What got me going:
It's Stupid and Insulting to Pitch 'Baby Boomers' As Tech Novices
Larry Magid, Contributor
… I was rather amused and a bit insulted when I got an email today from a PR person, offering a”great idea for baby boomer and senior first time computer buyers looking to be a little bit more tech savvy.”
What an insult. If anything, it’s younger users who are already accustomed to easy-t0-use touch screen devices like the iPad that don’t ever require you to know how to use a mouse.
Ripping into flack confetti. I’ve done that already so let’s skip it.
Tech genius kids. I’ve done that already so let’s skip it...or, here’s a bit of it (July, 2007):
… On NPR recently there was a report about students who were given laptops instead of textbooks. While these kids certainly knew how to download music, hang out at Facebook, and play video games – they had real problems opening up and using a word processing program. Many had no idea how to save a document. And when they did save it, they couldn’t find it again to open and work on it – or figure out how to print it.
There’s also good news.

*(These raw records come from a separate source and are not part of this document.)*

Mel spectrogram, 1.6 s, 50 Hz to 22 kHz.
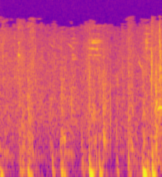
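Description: Horse hooves clip-clopping at a steady walking gait while riding in Red Dead Redemption 2, a soft, evenly spaced series of thuds heard alone and fairly quiet.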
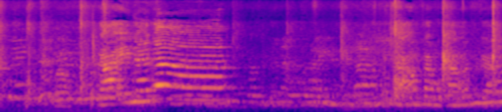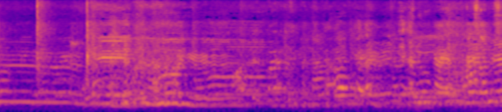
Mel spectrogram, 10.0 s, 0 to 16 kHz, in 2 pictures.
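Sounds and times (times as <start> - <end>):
people clapping: 0.0 - 8.2.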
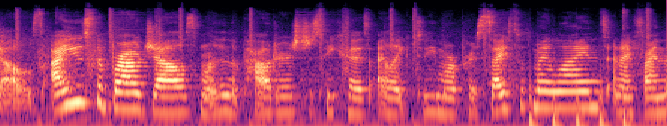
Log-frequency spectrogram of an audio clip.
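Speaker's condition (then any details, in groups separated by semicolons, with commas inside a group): No condition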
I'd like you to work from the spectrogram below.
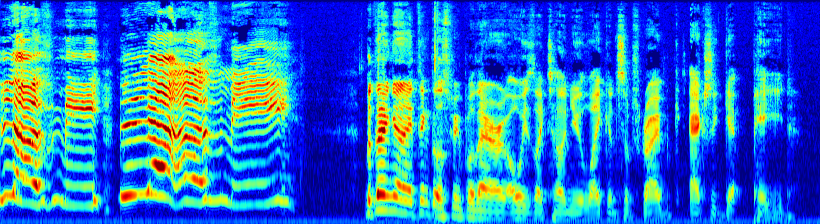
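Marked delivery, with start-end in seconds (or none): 0.0-3.0 mock tearful whimper, very high, crying. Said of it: "be here begging".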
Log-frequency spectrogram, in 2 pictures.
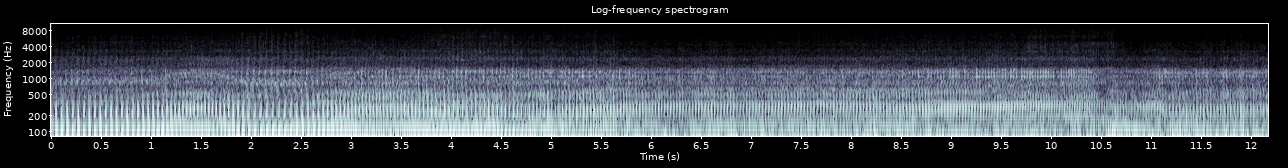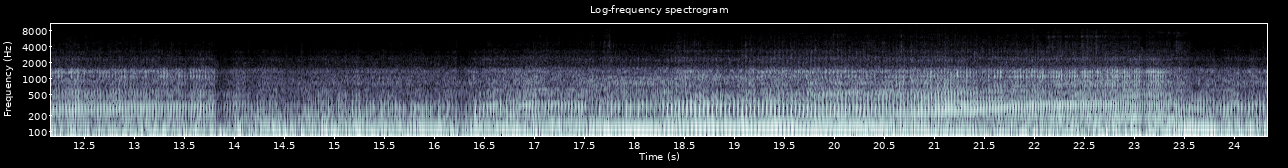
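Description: A motorcycle engine hums steadily and rises and falls in pitch as the rider speeds up and slows down.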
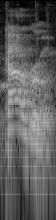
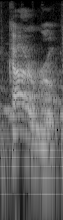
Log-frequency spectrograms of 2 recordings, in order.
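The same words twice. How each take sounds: First: Carro with an L sound, kalo; carro mispronounced with L; wrong L-like R. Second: Carro with a throaty H-like R, kaho; carro the Brazilian way; carro with a rough H-sound R; correct guttural R. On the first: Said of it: "ninguém vai dizer". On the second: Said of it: "ninguém vai dizer carro". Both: Shown as a demonstration.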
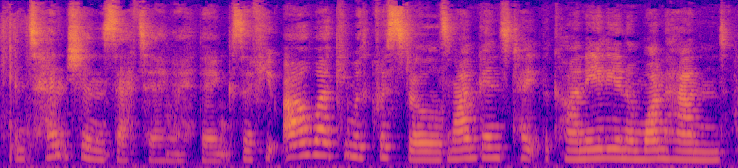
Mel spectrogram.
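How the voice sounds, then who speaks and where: A woman guiding a group through a meditation, speaking softly and slowly with gentle pauses. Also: medium pitch. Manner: soft, slow and soothing, with gentle pauses. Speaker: sound healer and meditation guide. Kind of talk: guided meditation.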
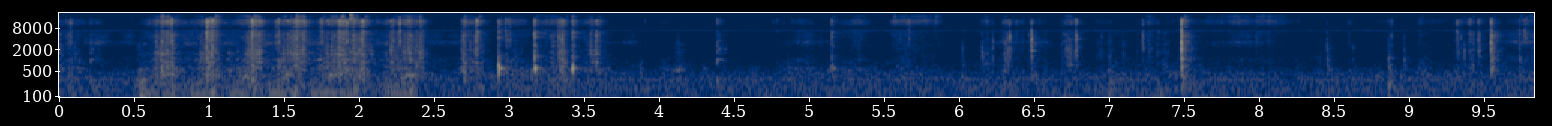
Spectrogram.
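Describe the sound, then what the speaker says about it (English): Sewing machine stitching diagonally across a toiletry bag panel, short bursts of quiet needle rattling broken by pauses, clicks and handling noises, fairly faint and close, without speech. "now I'm going to sew down diagonally the other way, again lining up my panel"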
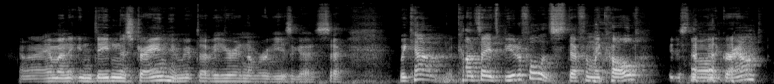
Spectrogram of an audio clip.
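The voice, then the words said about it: Slight Australian accent. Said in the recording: “I do detect a slight Australian accent there.”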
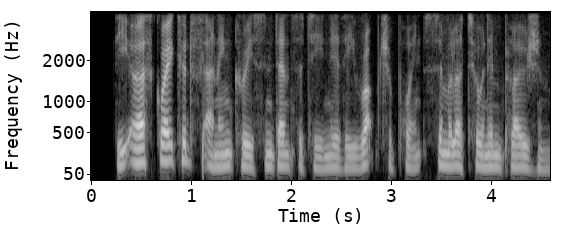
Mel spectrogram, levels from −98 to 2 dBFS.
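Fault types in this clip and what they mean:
Skip ahead: part of the speech stream was discarded while later audio was already queued, so playback jumps forward at about 1.12 s, dropping roughly 0.4 s of speech and splicing the two sides together with no gap or fill.
Jitter buffer speed-up: an over-full jitter buffer is drained by repeatedly cutting out short pitch-period segments. From 1.76 to 2.34 s and 3.20 to 3.95 s the speech runs about 8% fast at unchanged pitch, losing a few tens of milliseconds each time.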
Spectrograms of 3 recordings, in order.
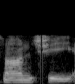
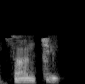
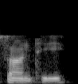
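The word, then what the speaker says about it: sanqi: And it's called, the pinyin for it is Sanchi, S-A-N, either T-I or Q-I. It's spelled both ways in pinyin. – Okay. – Sanchi or Santi.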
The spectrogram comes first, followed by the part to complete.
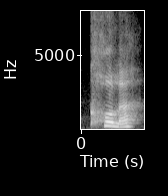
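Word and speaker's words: codladh: well because of course um color c-o-d-l-a-d-h sleep um that has the d there but often people wouldn't pronounce that d or i don't know if anyone does never heard anyone saying cuddler no no no no color that's sleep color so colleen coddling means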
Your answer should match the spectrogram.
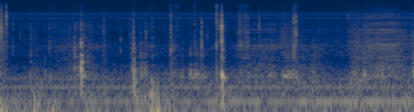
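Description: A few light clicks and taps as a trail camera's solar panel mount is adjusted and tightened by hand, the sharpest click a little past two seconds in.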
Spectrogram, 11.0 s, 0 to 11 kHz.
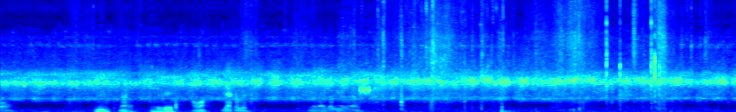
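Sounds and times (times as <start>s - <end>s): frogs calling: 0.0s - 11.0s.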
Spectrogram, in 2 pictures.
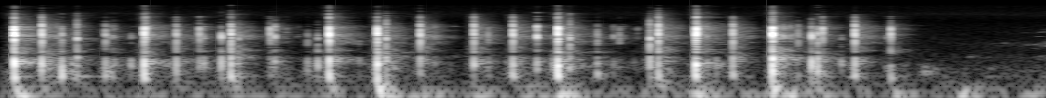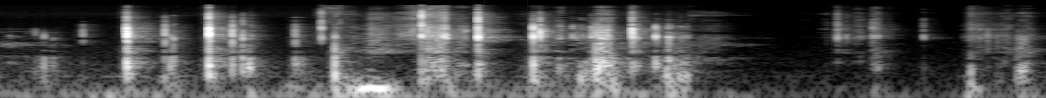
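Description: Long acrylic nails tap and scratch the sides of a small, hollow, matte black plastic pot holding an artificial plant, held in both hands. Quick, dry, bright clicks come in rapid bursts with almost no low end and no ring. After a short pause, a raspy scratching passage runs before a few softer taps end the clip.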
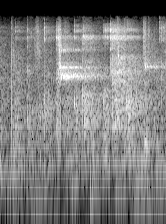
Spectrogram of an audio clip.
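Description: Table tennis rally: the plastic ball clicking off the bats and table in quick succession. From about a second in there are high squeaks, from shoes on the hall floor.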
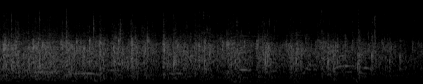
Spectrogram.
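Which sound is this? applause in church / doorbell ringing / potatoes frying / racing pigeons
applause in church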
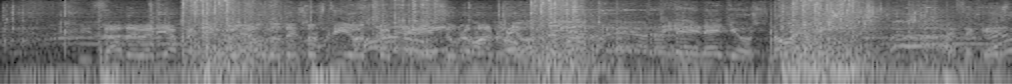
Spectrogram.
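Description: A rifle fires rapid bursts of gunshots close by, echoing in a large hall.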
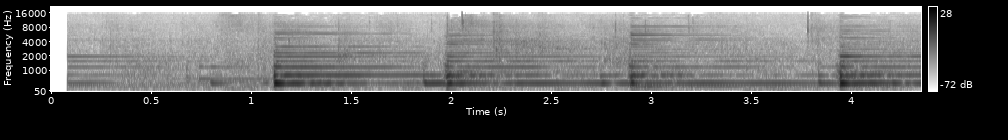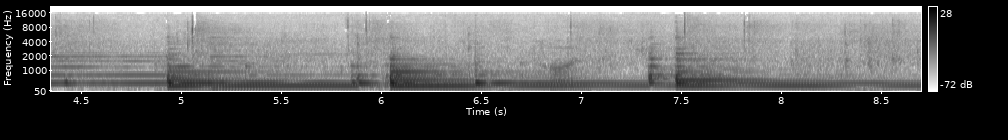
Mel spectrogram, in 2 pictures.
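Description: Banjo being picked: chords struck about once a second and left to ring over a steady high drone note, with a change to a lower, fuller chord about five seconds in.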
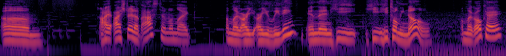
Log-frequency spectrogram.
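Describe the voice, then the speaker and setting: A man's voice: a little high, lively intonation, moderate pace, dry recording, faint music behind. A young man, Punjabi-speaking by birth, telling a story in a casual podcast chat, with frequent restarts and swearing. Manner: rambling, many restarts and swearing. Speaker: podcast co-host.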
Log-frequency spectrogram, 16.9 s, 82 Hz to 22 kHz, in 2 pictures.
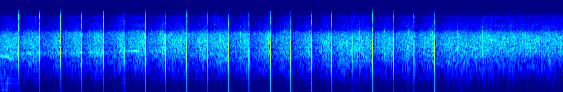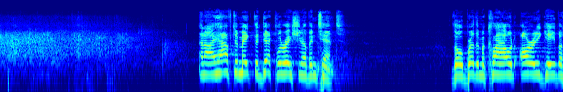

Back to the tech gizmos. Getting our bearings:
01 May 201006 April 2010
… With the exception of the workplace, smartphones (along with iPads and Kindles or something like them) might just make desktops and laptops and the web as we know it obsolete.
The Obligatory iPad Post
I’ll wait for the model that won’t shatter when you drop it and can be rolled up to swat flies.
Everybody is talking about mobile … but what’s mobile? Is a laptop mobile? What if you have a tablet, and after carrying it around for awhile mostly to be really cool, you now leave it at home and use it there. Is it still mobile?
I blabbed about this a year ago:
29 November 2011
Magazines Pull Back on Tablet Bells and Whistles
… The business world is too hung up on the operating systems and branding of smartphones and tablets, that within the next five years there will be all sorts of smartphones and tablets in all shapes and sizes, all with different functions and capabilities.
At first, folks carried around their iPads as status symbols. Now, no one cares – so they’re left at home. Tablets will become much bigger, lighter, and will be on your coffee table.
My point: You should stop thinking about the next big thingamabob and whose will be best. In five or ten years there will be all sorts of thingamabobs for just about everything. You’ll have two or three or ten thingamabobs. Tablets/Smartphones will be big, small, thin, simple, complex, active, passive, out the door in your purse or pocket, lost in your couch cushions.
Sure, I’m as insulted as Mr. Magid is. There will always be a need for simple technology – but not in all cases and not based on the age of the user. Some technology I want simple, some I want complex. I can handle either. So can most people. But if you want complex only or simple only, no problem.
My comment posted to the Forbes’ piece:
Good points. I’ve been screaming about this for years in a book, numerous articles, my blog, and speaking/consulting gigs around the world.
The only issue is universal design and making technology easier for Boomers when it comes to font/graphic size, color contrasts, and tactile design. An ergonomic handle on a spatula is not ‘dumbing down’.
And some people are eschewing their thingamabobs for big chunks of the day. I even know a few kids who are sick of it all, in tech rebellion (except for smartphones), aren’t even futzing with Facebook or diddling with video games. For some misguided reason, they’re avoiding the norms and wondering if there might be more to life.
That sounds a bit like another generation that came of age in the 1960s.